The Nepal Rastra Bank (NRB) on Friday reduced the exchange limit of Indian rupees from Rs 5,000 to Rs 2,000 after India scrapped the old notes of Rs 500 and Rs 1,000 and introduced new Rs 2,000 and Rs 500 notes.
The NRB also wrote to the Reserve Bank of India (RBI) to facilitate Nepal with the new bank currency notes following the note ban, ANI reported.
The NRB had previously banned the new currency notes of Rs 500 and Rs 2,000 issued by the Indian government.
However, both Nepal and Bhutan have reached out to India on the issue of demonetisation of the old currency notes and the impact it could have on the financial assistance India provides to them.
Ministry of External Affairs Spokesperson Vikas Swarup said that both the Nepal Rashtra Bank and the Royal Monetary Authority of Bhutan are in touch with the RBI regarding facilitation of collection and deposit of old Rs 500 and Rs 1,000 notes that are already with them and with the other banks and financial institutions in the two countries besides Nepalese and Bhutanese nationals, Mint reported.

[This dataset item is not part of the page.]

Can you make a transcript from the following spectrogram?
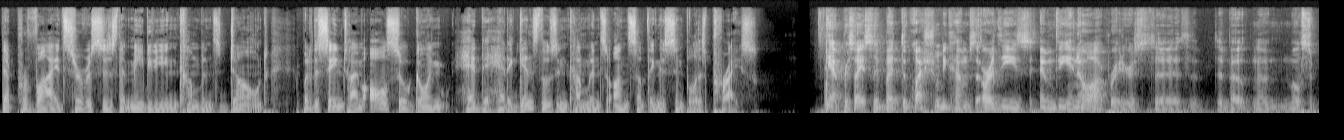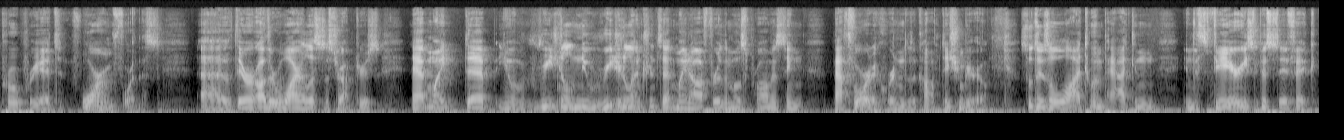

"The matter has been raised by both the governments of Nepal and Bhutan. The government is considering the matter and the RBI will remain in touch with their counterparts in Nepal and Bhutan," Swarup said.
The RBI had also formed a task force to make the exchange of currency easier for non-Indians in Nepal who possess the demonetised notes of Rs 500 and Rs 1,000.

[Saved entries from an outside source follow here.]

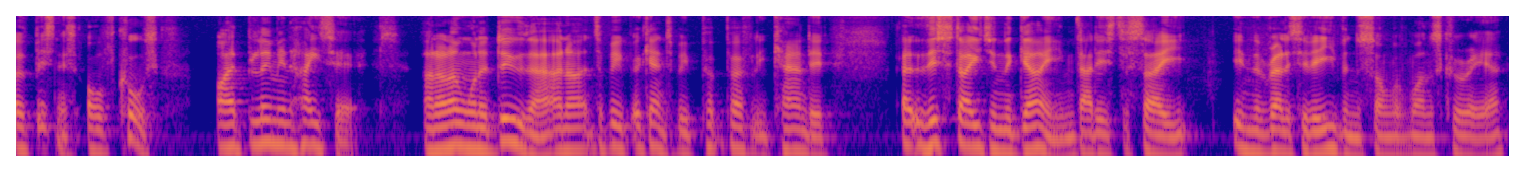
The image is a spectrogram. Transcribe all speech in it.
of business, of course. I blooming hate it. And I don't want to do that. And I, to be, again, to be p- perfectly candid, at this stage in the game, that is to say, in the relative even song of one's career,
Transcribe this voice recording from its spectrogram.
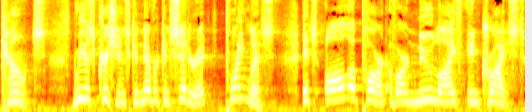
counts. We as Christians can never consider it pointless. It's all a part of our new life in Christ.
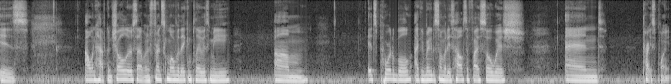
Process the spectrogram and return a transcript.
is I want to have controllers so that when friends come over, they can play with me. Um, it's portable. I can bring it to somebody's house if I so wish. And price point.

Swarup had also said that the task force was looking into issues related to foreign nationals and tourists in India, NRIs and people of Indian origin possessing the old notes. The team was also taking care of the diplomatic missions that have been affected by the demonetisation of these notes.

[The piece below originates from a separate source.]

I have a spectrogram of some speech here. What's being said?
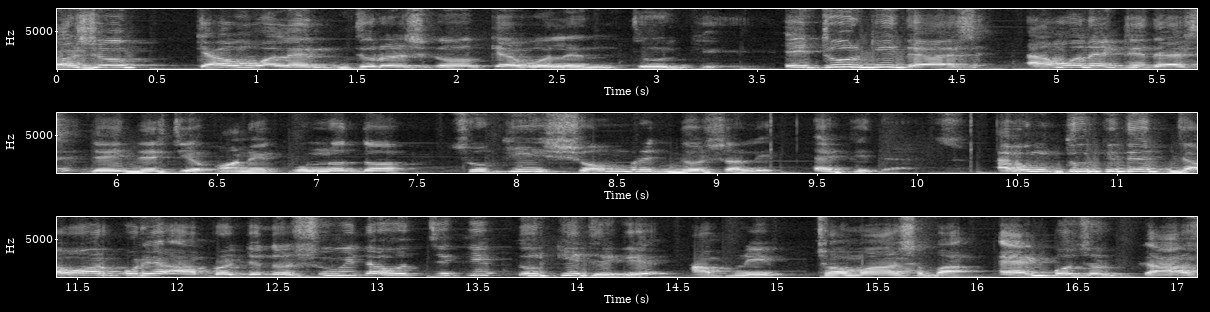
দর্শক, কেউ বলেন তুরস্ক, কেউ বলেন তুর্কি। এই তুর্কি দেশ এমন একটি দেশ, যেই দেশটি অনেক উন্নত, সুখী, সমৃদ্ধশালী একটি দেশ। এবং তুর্কিতে যাওয়ার পরে আপনার জন্য সুবিধা হচ্ছে কি? তুর্কি থেকে আপনি ছ মাস বা এক বছর কাজ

"Consultations are ongoing and as soon as we have concrete recommendations from the task force, we will share with all stakeholders," Swarup had said.
Prime Minister Narendra Modi had announced on November 8 that the government would not recognise the old currency notes of Rs 500 and Rs 1,000 from November 9, 2016.